Dear Hollywood: Why Horror Films Don’t Need Origin Stories


When it comes to origin stories in horror movies, are they necessary, or even something horror fans want?

Recently, a new trailer was released for the upcoming film Leatherface. While discussing the new trailer, a conversation was started amongst those of us at 1428 Elm about slashers and their origin stories. While this may not be a popular opinion, I believe that origin stories take away from the character and are unnecessary.

Tobe Hooper’s seminal classic The Texas Chainsaw Massacre  is a benchmark in slasher history and a terrifying film. What made the character Leatherface so terrifying was that an origin story was never given. All we knew was Sally Hardesty and her van full of friends unfortunately stumbled upon the cannibalistic clan and were systematically slaughtered.

Leatherface existed as a force of nature. Evil personified who destroyed everything in his path. We never knew why his weapon of choice was the chainsaw and we didn’t need to know why. The ending left us in a state of suspense as Sally escapes and laughs maniacally after surviving her horrific ordeal while a deranged Leatherface dances with his chainsaw in the rising sun.

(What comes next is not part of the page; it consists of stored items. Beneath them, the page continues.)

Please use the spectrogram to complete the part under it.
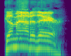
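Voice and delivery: high called-out shout. Acted. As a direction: call out to someone hiding. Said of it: "making his voice loud enough to be heard".

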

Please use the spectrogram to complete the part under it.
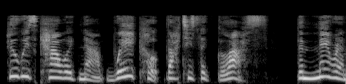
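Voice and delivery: high, loud wake-up shout; urgent shout. Acted. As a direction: shake her awake with your voice. Nelly shaking Catherine awake.

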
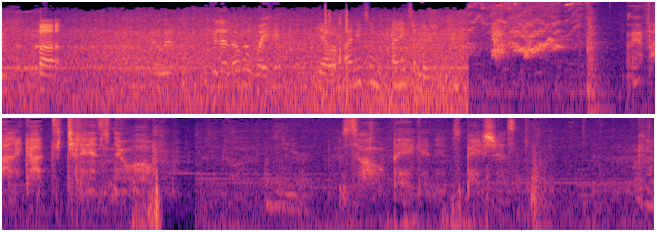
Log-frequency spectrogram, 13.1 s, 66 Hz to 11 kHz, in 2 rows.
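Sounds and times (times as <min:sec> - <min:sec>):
people whispering: 0:06.3 - 0:08.2, 0:08.9 - 0:11.8.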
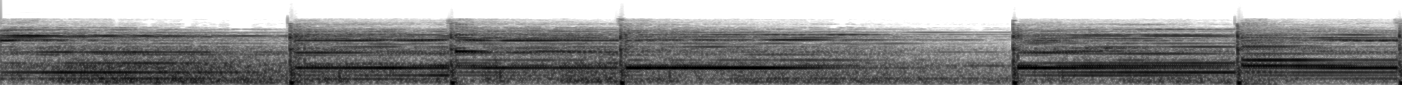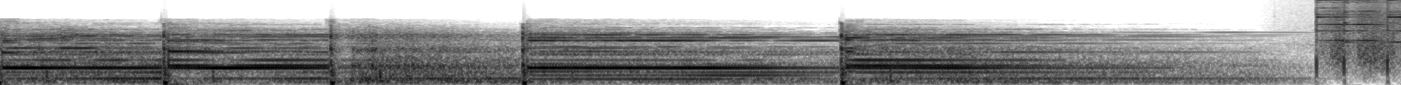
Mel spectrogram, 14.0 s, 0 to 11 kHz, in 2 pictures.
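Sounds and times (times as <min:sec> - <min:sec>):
steel plate ringing: 0:13.6 - 0:14.0.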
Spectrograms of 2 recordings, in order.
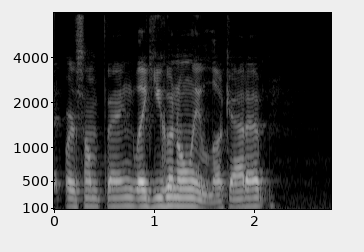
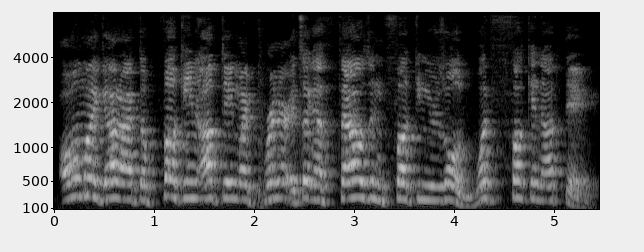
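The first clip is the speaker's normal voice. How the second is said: exasperated rant; 10 semitones higher than usual. Real, not acted. Furious at outdated printer.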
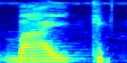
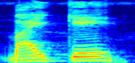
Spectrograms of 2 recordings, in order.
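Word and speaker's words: bike: जैसे बाइक, तो बी आई के ई, इसको हम बाइके नहीं पढ़कर बाइक पढ़ेंगे क्योंकि स्पेलिंग के लास्ट वाला ई साइलेंट होता है।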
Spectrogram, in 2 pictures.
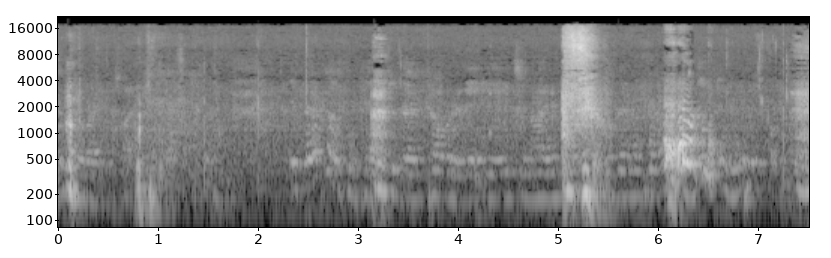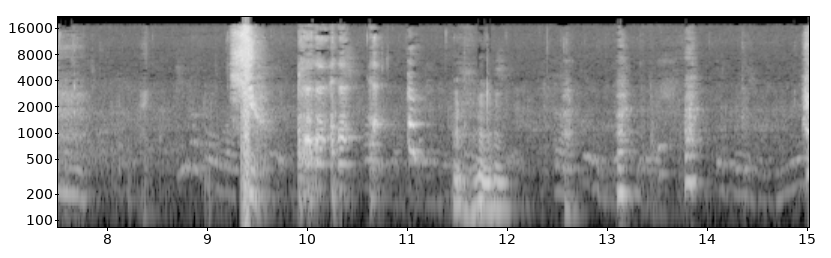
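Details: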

via Bryanston Pictures

The rage slasher killers feel when the ‘final girl’ gets away.

The character of Michael Myers in John Carpenter’s horror classic Halloween was given an origin story, albeit a very small, effective one. The film opens with 6-year-old Michael Myers brutally stabbing his sister. The origin story we get is from his psychiatrist, Dr. Loomis. Loomis dramatically tells us:

"“I met him fifteen years ago. I was told there was nothing left; no reason, no conscience, no understanding; and even the most rudimentary sense of life or death, of good or evil, right or wrong. I met this six-year-old child with this blank, pale, emotionless face, and the blackest eyes… the devil’s eyes. I spent eight years trying to reach him, and then another seven trying to keep him locked up because I realized that what was living behind that boy’s eyes was purely and simply… evil.”"

That is all the audience needed to know. No rhyme or reason, beyond the fact he is pure evil, is given. We did not need to know of a dysfunctional upbringing that drove him to murder like in Rob Zombie’s version of Halloween. We do not need to know what drives the psyche of our favorite slashers.

Some fans were really displeased with the film.

The recent trend in horror seems to be to trying to get an audience to sympathize with the monster by telling a tragic back story. Leatherface and Michael Myers are not the Phantom of the Opera. They are killing machines, terror in the physical form. Their blood lust cannot be quenched and the only thing we need to know is how to survive it.

Origin stories hurt the mystique and legend around which our favorite slashers are built. When you give the monsters a reason for being monsters you take their power away. We just need to realize that chaos exists in the world and it comes in the form of our favorite monsters. Regardless I will still check out the new Leatherface film, and hopefully I will be pleasantly surprised.

Next: Last Slasher Standing: In a world of reboots, be a Chucky!

When you give the monster a beginning story, you’re preparing him for an end. Until the origin story, the slasher and the evil that engulfs him seems to have always existed and therefore, will always exist in the future. We no need to put a human face on a larger than life character.